"But there are groups other than the Saddamists and Zarqawists who joined armed operations to fight the occupation, and we are trying to establish a dialogue with them so they will join the political process," he said.
But this is old news. That same strategy has been in play for awhile--to drive a wedge between the nationalistic, religious Sunnis and the terrorists like Zarqawi and his Ba'athist cohorts led by al-Douri. Talibani didn't speak with the latter groups, as evidenced by this comment:
The spokesman of the Islamic Army in Iraq, Ibrahim al-Shammari, said his organization did not take part in a meeting but he did not say whether others did.
Talibani is a Kurd. There is no doubt some Coalition pressure on him to come up with a unity approach to the government, since neither Turkey nor Iran desire an independent Kurdistan and may be willing to spill blood to stop it. Both nations have already ventured across the border chasing Kurd "freedom fighters".
If Iraqis can't get themselves together and the nation splits in three, it's likely Iran would maintain significant influence over the Shia third, but more importantly, that's where most of the oil now exists. That fact coupled with Iran's 'blow em off the map' foreign policy suggests a strong likelihood something will be done about Ahmadinejad's nuclear toys before too long.
THE LETTER 5/1/06
Nearly three years ago today a letter purported to be from Saddam Hussein arrived at the London offices of al-Quds al-Arabia. The Butcher was still in hiding at that point. Interestingly, the letter iterated what Saddam would later reiterate--Iraqis should not become embroiled in sectarian battles but rather should fight the infi, well here:
Forget everything and resist the occupation, because error begins when there are priorities other than the occupier and his expulsion. Remember that they are aiming to bring in those who will fight one another so that your Iraq will remain weak and they can plunder it as they have been doing..Saddam also went on the laughingly suggest he had long since moved to a small bungalow and left his palaces to the Iraqi people, which gave the letter an air of propaganda at the time it was received.
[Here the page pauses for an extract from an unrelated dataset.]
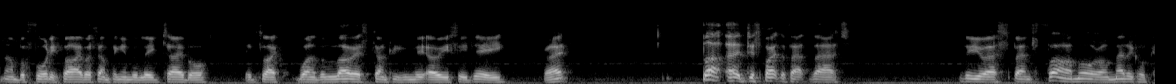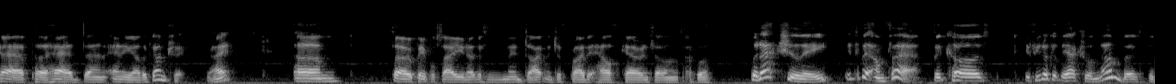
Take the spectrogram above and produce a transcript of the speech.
number 45 or something in the league table. It's like one of the lowest countries in the OECD, right? But uh, despite the fact that the US spends far more on medical care per head than any other country, right? Um, so people say, you know, this is an indictment of private healthcare and so on and so forth. But actually, it's a bit unfair because if you look at the actual numbers, the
But looking back his concern was the same then as now--beware the divide and conquer.
There could be several reasons why he thinks we're actually trying to fan the flames of sectarian chaos. An obvious one would be concern for the greater Arab middle east. A more plausible reason might be Saddam's personal interest in not seeing Iran symbolically win the Iran-Iraq war.
Everyone knows that due to their minority status, the only way for the Saddamists to regain control of the country is through a unified Iraq, which keeps the Shia from absolute power and keeps Iran out. It's questionable whether a Sunni state would even be allowed to remain after a full blown civil war--to the victor go the spoils. But if so, it would be the geopolicially weaker of three territories and with less oil reserves. Strangely then, Saddam's goal seems the same as America's public position advocating a unified government.
It's impossbile to determine whether our military and political stategists considered the current problems at the outset. Conventional wisdom from MSM pundits, retired generals, ex CIA spooks and former State Department officials would seem to suggest otherwise, yet at the same time Saddam is adament it was our goal all along. If he's correct that would render all the incompetence stories as wartime disinformation.
Meanwhile, the Mullahs were very quiet during the first two years of the war, only to later uncork Ahmadinejad on the west as a scarecrow. Perhaps they bought into the unified Iraq theory early on, which lured them into meddling with the Shia factions only to suddenly realize that the destabilized Iraq they were helping to create would one day become a casus belli for interdiction further east. Hard to say, isn't it?
Joe Biden thinks he's got the solution to the Iraq problem. Funny, it's exactly what Saddam has been warning against. Speaking of the Butcher, he certainly is an enigma, even to his next door neighbors.